Here’s where it becomes terribly obvious (as if it wasn’t before) that Hannah is the cool music person of this friendship, and I’m the odd one. The quirky one who actually revels and shares with everyone that she went to something like a Neil Diamond tribute band concert.
One of my memories of Neil Diamond’s hey-day in the Seventies was of a bootleg tape, passed on to my father from one of his Navy buddies, that he would play on the monster reel-to-reel deck that commanded the living room. He’d sit me down, 10-years-old or so, crank up the sound and say “Listen to this, Lori, listen! Hear the way the music just builds?!?” when Sweet Caroline rolled around. He just loved the guy! And of course, being 11, and not yet in the phase of Rejecting All Things Parental, I would become Neil, singing “Holllllly, HOOOOOOHHHHHHHHLY, looove!” Belted out from deep down in my round little gut. All I needed was a shiny Western shirt-jacket and bad hair.
So, when I saw The Diamond Experience (which I’ve felt compelled to say in a deep, sultry voice every time, like Uma Thurman in Pulp Fiction before she dances with John Travolta: “Vincent Vega.”) slated on my local Shoreline summer concert series, I penciled it in and dragged my always-willing-to-be-dragged husband along Wednesday night to awash ourselves in The Experience. Of the Diamond. (More sultry Uma-ness.) Following are some glimpses of the show via the Loriheadcam (in reality gleaned from some cryptic notes I took that night on what I thought was the back of a grocery list, but turned out to be a prescription from my doctor…):

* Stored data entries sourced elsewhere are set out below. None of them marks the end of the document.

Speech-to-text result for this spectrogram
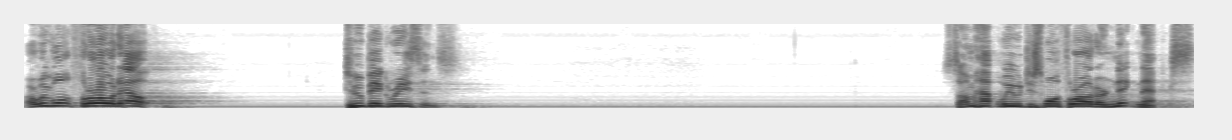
or we won't throw it out? Two big reasons. Somehow we just won't throw out our knickknacks.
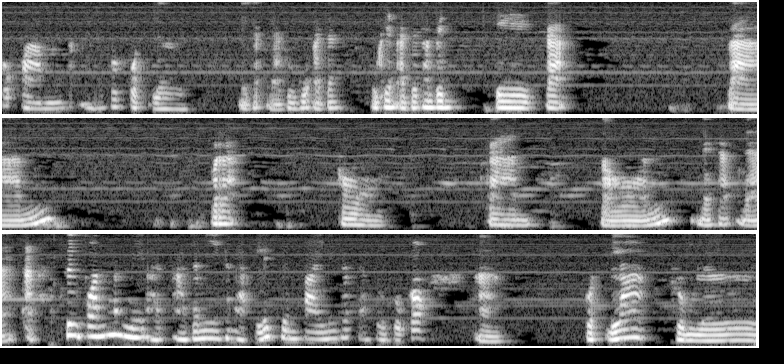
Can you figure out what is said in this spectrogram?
ข้อความนะครับแล้วก็กดเลยนะครับนะคุณครูอาจจะโอเคอาจจะทำเป็นเอกสารประกอบการสอนนะครับนะอะซึ่งฟอนต์มันมีอาจอาจจะมีขนาดเล็กเกินไปนะครับแต่คุณครูก็กดลาก ลุมเลย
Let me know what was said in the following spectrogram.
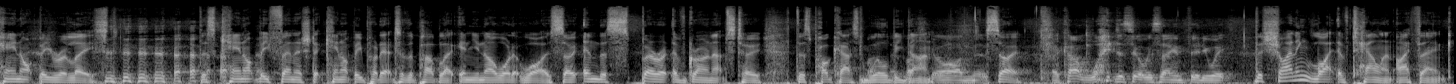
cannot be released. this cannot be finished. It cannot be put out to the public. And you know what it was. So, in the spirit of Grown Ups 2, this podcast will be done. So, I can't wait to see what we're saying in 30 weeks. the shining light of talent, I think,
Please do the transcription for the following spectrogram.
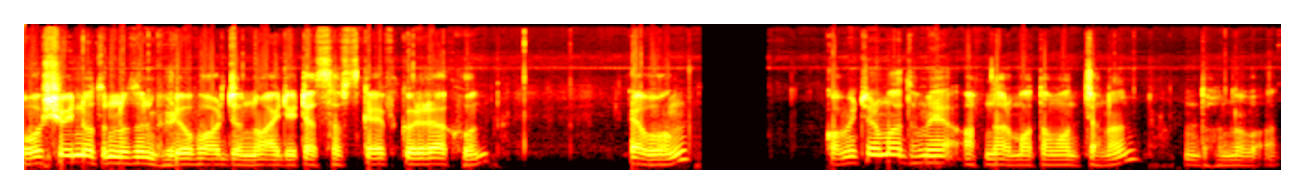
অবশ্যই নতুন নতুন ভিডিও পাওয়ার জন্য আইডিটা সাবস্ক্রাইব করে রাখুন এবং কমেন্টের মাধ্যমে আপনার মতামত জানান। ধন্যবাদ।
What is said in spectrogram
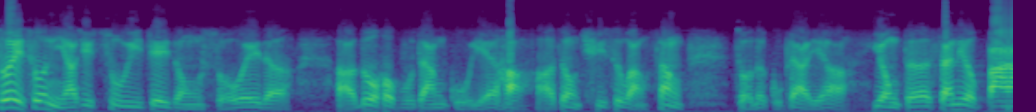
所以说你要去注意这种所谓的啊落后补涨股也好啊，这种趋势往上走的股票也好，永德三六八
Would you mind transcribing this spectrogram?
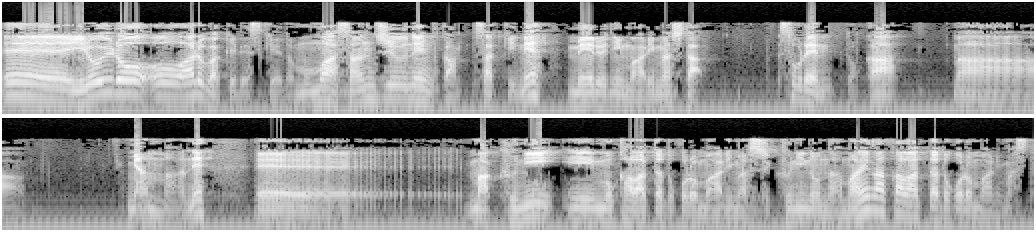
えー、いろいろあるわけですけれども、まあ30年間、さっきね、メールにもありました。ソ連とか、まあ、ミャンマーね、えー、まあ国も変わったところもありますし、国の名前が変わったところもあります。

- Is that him? Is that the guy who’s going to be Neil? White, nearly see-through pants, loose, shiny royal-blue shirt, requisite bad Seventies hair, everybody else is on stage: yes. But he looks like a Native American…(I’ve looked into this and can neither confirm nor deny, as he was adopted, but he, Billy Farmer, has the look and the Rez-accent, I believe Sherman Alexie calls it, which made it all the more fascinating to watch him do Neil Diamond.)
- I get beyond the looks because the guy sounds just like Neil Diamond when he sings. He does a great job, really. Kentucky Woman, Solitary Man, Cherry Baby, Stagger Lee. He’s got ‘em down!
- I do crack up whenever he pulls some schwingin’ moves with the guitar. He’s a bit on the chubby side of the body-spectrum, and somehow it just kills me when he steps back from the microphone, slides the guitar across his slick shirt and up into the air, all the while playing. (Much youtube-type research revealed this must be an interpretation by Billy, as Neil, while he could indeed bust out some schmooves, doesn’t do this particular slidey one.)
- The setting is odd because it’s at a park with lots of families on blankets munching down dinner; very relaxed and chatty. The dancers in front of the stage seem to be missing a lot of teeth. This, due to youth, not the economic demographic.
- Joe seems to know all the words. And sings them along with Billy/Neil. Even when I throw those ball-shaped white clover flowers at him non-stop.
- I refuse to wave my arms slowly back and forth above my head during Song Sung Blue. In my opinion slow songs are for bathroom breaks.
- Maybe Neil Diamond is part Native American? From the Diamond tribe along with Lou Diamond Phillips.
- I think this would be a lot more fun with alcohol. Multiple times. Only because I could see that in a nightclub setting people would be totally eating this up. Although even with no alcohol I notice if there’s music, moms will dance.
- Joe says he hopes they’ll play Porcupine Pie.
- Billy tells us he, the keyboard player and drummer all went to high school together in the late 70s in Tacoma. Anyone else out there graduate in 79, 80 or so? All I see as I’m laying back in the grass are my arm and Joe’s intertwined and timidly floating up towards the sky.
- The kids dancing up in front are so fun to watch. All the boys are dancing very physically, karate-chopping, Townsend-windmilling, somersaulting. The girls want to hold hands, spin and for the slower songs twirl dreamily around like ballerinas. I like one who does awesome heavy-metal hair solos and all smiles lifts her shirt up for her mom – future Hooter’s server or sorority girl. Or maybe me.
- Billy/Neil wraps it up without playing Porcupine Pie, but it was a good time anyway. To ease Joe’s disappointment, I yell out a final request, trying to get one more song out of them. “Pork Pie!!!” Like I need alcohol….